Dataset entries
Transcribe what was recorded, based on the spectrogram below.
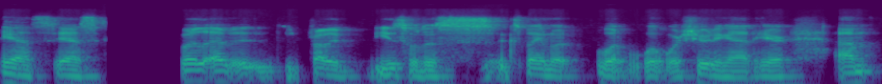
Yes, yes. Well, uh, probably useful to s- explain what, what, what we're shooting at here. Um,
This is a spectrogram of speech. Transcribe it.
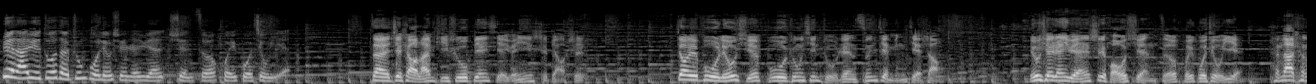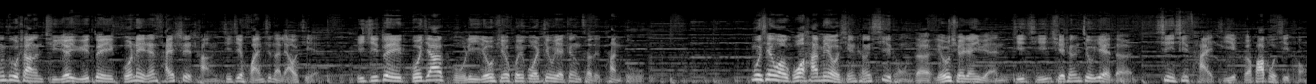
越来越多的中国留学人员选择回国就业。在介绍蓝皮书编写原因时表示，教育部留学服务中心主任孙建明介绍，留学人员是否选择回国就业，很大程度上取决于对国内人才市场及其环境的了解，以及对国家鼓励留学回国就业政策的探读。目前，我国还没有形成系统的留学人员及其学生就业的信息采集和发布系统，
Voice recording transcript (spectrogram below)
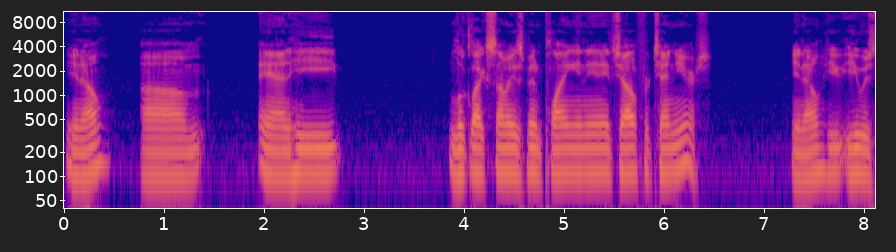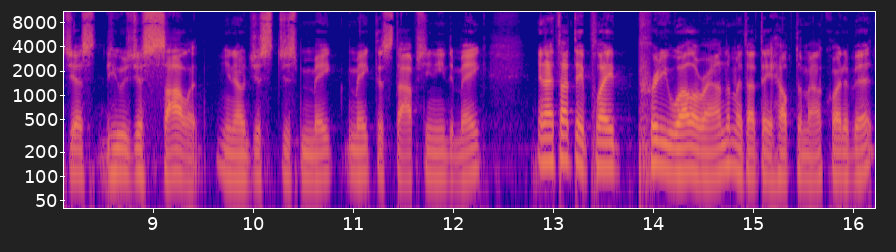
you know, um, and he looked like somebody who's been playing in the NHL for ten years. You know, he, he was just he was just solid. You know, just just make make the stops you need to make. And I thought they played pretty well around him. I thought they helped him out quite a bit,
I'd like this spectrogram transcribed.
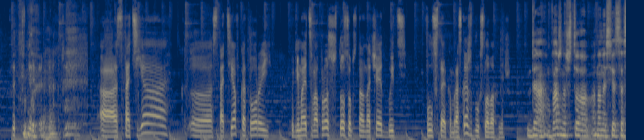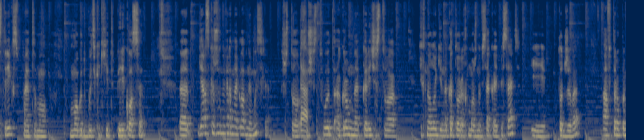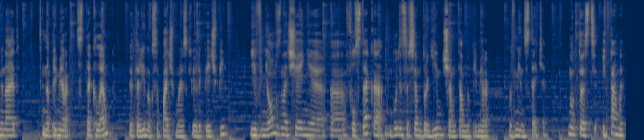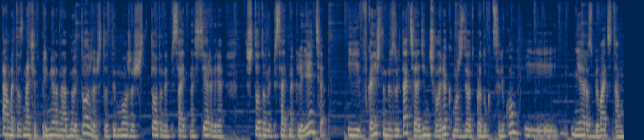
А, статья, э, статья, в которой поднимается вопрос, что, собственно, означает быть фуллстеком. Расскажешь в двух словах, Миш? Да, важно, что она на CSS Tricks, поэтому могут быть какие-то перекосы. Э, я расскажу, наверное, о главной мысли, что да. существует огромное количество технологий, на которых можно всякое писать, и тот же веб. Автор упоминает, например, StackLamp, это Linux, Apache, MySQL и PHP, и в нем значение э, фуллстека будет совсем другим, чем там, например, в минстеке. Ну, то есть и там, и там это значит примерно одно и то же, что ты можешь что-то написать на сервере, что-то написать на клиенте, и в конечном результате один человек может сделать продукт целиком и не разбивать там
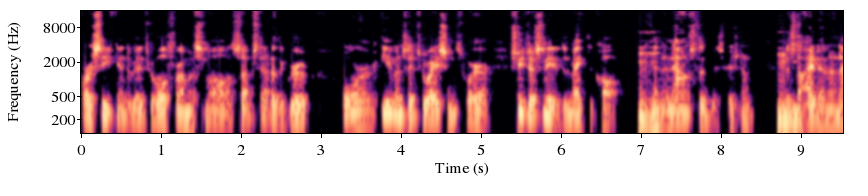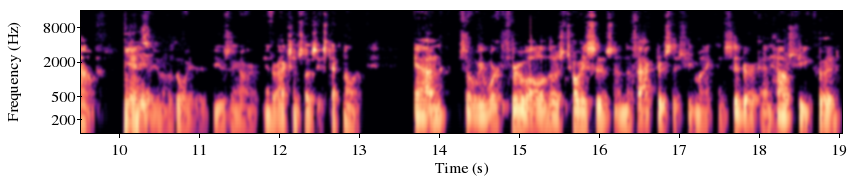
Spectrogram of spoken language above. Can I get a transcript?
or seek individual from a small subset of the group, or even situations where she just needed to make the call Mm-hmm. and announce the decision, Mhm. decide and announce. Yes. You know the way of using our interaction associates technology. And so we worked through all of those choices and the factors that she might consider and how she could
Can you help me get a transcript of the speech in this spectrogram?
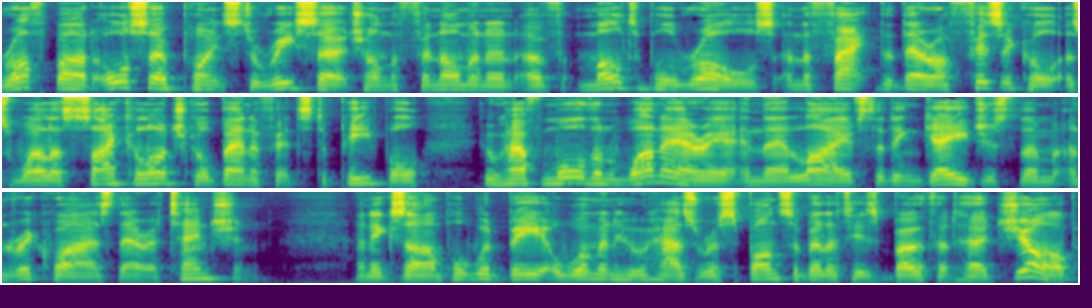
Rothbard also points to research on the phenomenon of multiple roles and the fact that there are physical as well as psychological benefits to people who have more than one area in their lives that engages them and requires their attention. An example would be a woman who has responsibilities both at her job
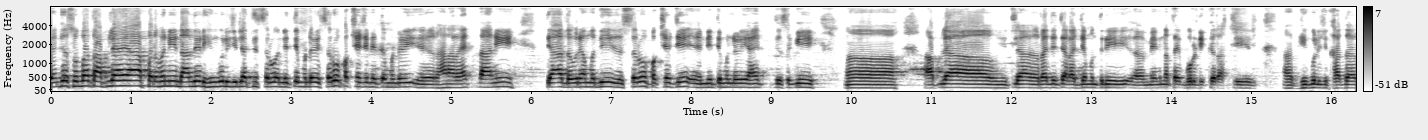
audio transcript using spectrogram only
त्यांच्यासोबत आपल्या या परभणी नांदेड हिंगोली जिल्ह्यातील सर्व नेते मंडळी सर्व पक्षाचे नेते मंडळी राहणार आहेत. आणि त्या दौऱ्यामध्ये सर्व पक्षाचे नेते मंडळी आहेत. जसं की आपल्या इथल्या राज्याच्या राज्यमंत्री मेघनाथाई बोर्डीकर असतील हिंगोलीचे खासदार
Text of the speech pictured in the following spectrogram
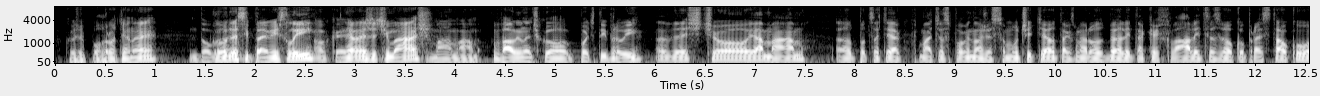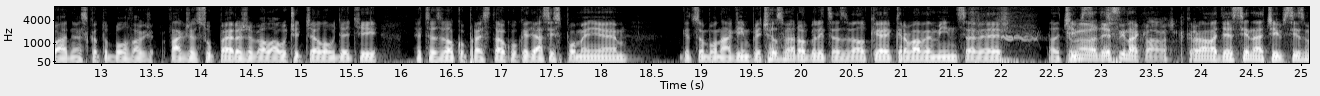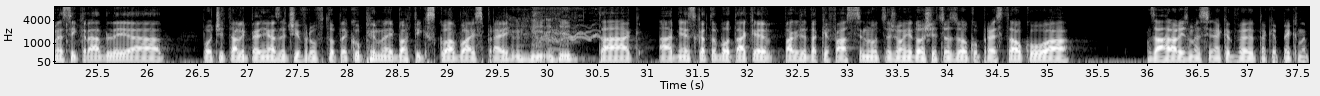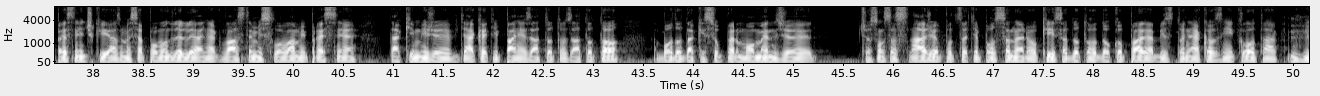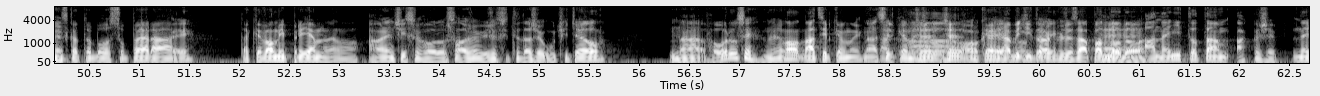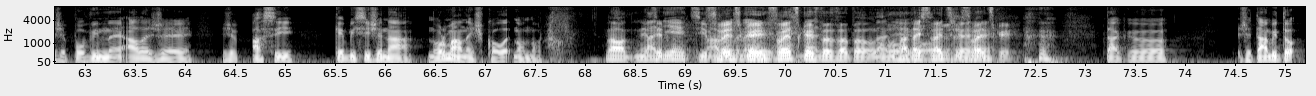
akože pohrotené. Dobre. Kľudne si premyslí. OK. Neviem, že či máš. Mám, mám. Valinečko, poď ty prvý. Vieš čo, ja mám. E, V podstate, ak Maťo spomínal, že som učiteľ, tak sme rozbehli také chvály cez veľkú prestávku a dneska to bolo fakt, že- fakt, že super, že veľa učiteľov, detí, že cez veľkú prestávku, keď ja si spomeniem, keď som bol na Gimply, čo sme robili cez veľké krvavé mince, vieš, e, chips, desina, Klaus. krvavá desina, čipsy sme si kradli a počítali peniaze, či v rooftope kúpime iba fixku alebo aj spray. tak a dneska to bolo také, fakt, že také fascinujúce, že oni došli cez veľkú prestávku a zahrali sme si nejaké dve také pekné pesničky a sme sa pomodlili aj nejak vlastnými slovami presne takými, že vďaka ti pane za toto, za toto. A bol to taký super moment, že čo som sa snažil v podstate posledné roky sa do toho dokopať, aby to nejako vzniklo, tak Mhm. dneska to bolo super a Okay. také veľmi príjemné. No. A neviem, či si hovoril Slážovi, že si teda, že učiteľ na... Hovoril si? Ne? No, na cirkevnej. Na cirkevnej. Že, že, Á, okay, aby ti to akože zapadlo Hej, do... A není to tam akože, ne že povinné, ale že, že asi keby si, že na normálnej škole, no normálnej, no, nie, na cir- nie cirkevnej, Svedskej, svedskej na- sa to... na- na tej svedskej, svedskej. tak eh, že tam by to,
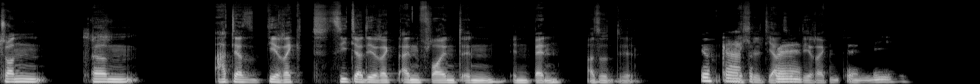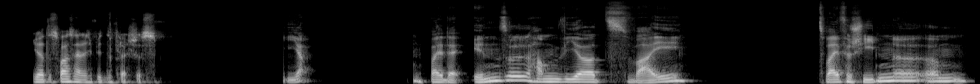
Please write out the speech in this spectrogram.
John ähm, hat ja direkt, sieht ja direkt einen Freund in, in Ben. Also lächelt ja so direkt. Ja, das war es eigentlich mit den Flashes. Ja. Bei der Insel haben wir zwei, zwei verschiedene ähm,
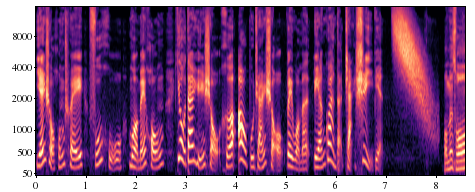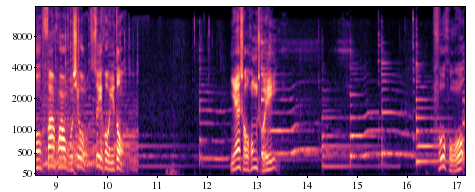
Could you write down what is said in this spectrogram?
严守红锤、伏虎、抹眉红、右单云手和奥步斩首，为我们连贯的展示一遍。我们从翻花舞袖最后一动，严守红锤。伏虎，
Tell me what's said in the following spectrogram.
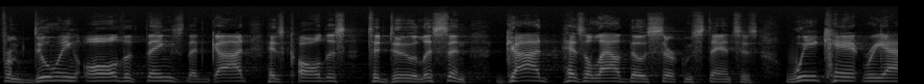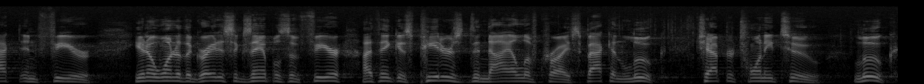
from doing all the things that God has called us to do, listen, God has allowed those circumstances. We can't react in fear. You know, one of the greatest examples of fear, I think, is Peter's denial of Christ. Back in Luke chapter 22. Luke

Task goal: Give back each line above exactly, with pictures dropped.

Expected answer:
Transcribe what was recorded, based on the spectrogram below.
Yes, yes. Well, uh, probably useful to s- explain what, what, what we're shooting at here. Um,
This is a spectrogram of speech. Transcribe it.
越来越多的中国留学人员选择回国就业。在介绍蓝皮书编写原因时表示，教育部留学服务中心主任孙建明介绍，留学人员是否选择回国就业，很大程度上取决于对国内人才市场及其环境的了解，以及对国家鼓励留学回国就业政策的探读。目前，我国还没有形成系统的留学人员及其学生就业的信息采集和发布系统，
Voice recording transcript (spectrogram below)
you know, um, and he looked like somebody who's been playing in the NHL for ten years. You know, he, he was just he was just solid. You know, just just make make the stops you need to make. And I thought they played pretty well around him. I thought they helped him out quite a bit,
I'd like this spectrogram transcribed.
А, статья, э, статья, в которой поднимается вопрос, что, собственно, означает быть фуллстеком. Расскажешь в двух словах, Миш? Да, важно, что она на CSS Tricks, поэтому могут быть какие-то перекосы. Э, я расскажу, наверное, о главной мысли, что да. существует огромное количество технологий, на которых можно всякое писать, и тот же веб. Автор упоминает, например, StackLamp, это Linux, Apache, MySQL и PHP, и в нем значение э, фуллстека будет совсем другим, чем там, например, в минстеке. Ну, то есть и там, и там это значит примерно одно и то же, что ты можешь что-то написать на сервере, что-то написать на клиенте, и в конечном результате один человек может сделать продукт целиком и не разбивать там
Spectrogram of spoken language above. Can I get a transcript?
or seek individual from a small subset of the group, or even situations where she just needed to make the call Mm-hmm. and announce the decision, Mhm. decide and announce. Yes. You know the way of using our interaction associates technology. And so we worked through all of those choices and the factors that she might consider and how she could
Can you help me get a transcript of the speech in this spectrogram?
Rothbard also points to research on the phenomenon of multiple roles and the fact that there are physical as well as psychological benefits to people who have more than one area in their lives that engages them and requires their attention. An example would be a woman who has responsibilities both at her job
audio transcript using spectrogram only
त्यांच्यासोबत आपल्या या परभणी नांदेड हिंगोली जिल्ह्यातील सर्व नेते मंडळी सर्व पक्षाचे नेते मंडळी राहणार आहेत. आणि त्या दौऱ्यामध्ये सर्व पक्षाचे नेते मंडळी आहेत. जसं की आपल्या इथल्या राज्याच्या राज्यमंत्री मेघनाथाई बोर्डीकर असतील हिंगोलीचे खासदार
Text of the speech pictured in the following spectrogram
akože pohrotené. Dobre. Kľudne si premyslí. OK. Neviem, že či máš. Mám, mám. Valinečko, poď ty prvý. Vieš čo, ja mám. E, V podstate, ak Maťo spomínal, že som učiteľ, tak sme rozbehli také chvály cez veľkú prestávku a dneska to bolo fakt, že- fakt, že super, že veľa učiteľov, detí, že cez veľkú prestávku, keď ja si spomeniem, keď som bol na Gimply, čo sme robili cez veľké krvavé mince, vieš, e, chips, desina, Klaus. krvavá desina, čipsy sme si kradli a počítali peniaze, či v rooftope kúpime iba fixku alebo aj spray. tak a dneska to bolo také, fakt, že také fascinujúce, že oni došli cez veľkú prestávku a zahrali sme si nejaké dve také pekné pesničky a sme sa pomodlili aj nejak vlastnými slovami presne takými, že vďaka ti pane za toto, za toto. A bol to taký super moment, že čo som sa snažil v podstate posledné roky sa do toho dokopať, aby to nejako vzniklo, tak Mhm. dneska to bolo super a Okay. také veľmi príjemné. No. A neviem, či si hovoril Slážovi, že si teda, že učiteľ na... Hovoril si? Ne? No, na cirkevnej. Na cirkevnej. Že, že, Á, okay, aby ti to akože zapadlo Hej, do... A není to tam akože, ne že povinné, ale že, že asi keby si, že na normálnej škole, no normálnej, no, nie, na cir- nie cirkevnej, Svedskej, svedskej na- sa to... na- na tej svedskej, svedskej. tak eh, že tam by to,
Please write out the speech in this spectrogram.
John ähm, hat ja direkt, sieht ja direkt einen Freund in, in Ben. Also lächelt ja so direkt. Ja, das war es eigentlich mit den Flashes. Ja. Bei der Insel haben wir zwei, zwei verschiedene ähm,
Could you write down what is said in this spectrogram?
严守红锤、伏虎、抹眉红、右单云手和奥步斩首，为我们连贯的展示一遍。我们从翻花舞袖最后一动，严守红锤。伏虎，
Tell me what's said in the following spectrogram.
from doing all the things that God has called us to do, listen, God has allowed those circumstances. We can't react in fear. You know, one of the greatest examples of fear, I think, is Peter's denial of Christ. Back in Luke chapter 22. Luke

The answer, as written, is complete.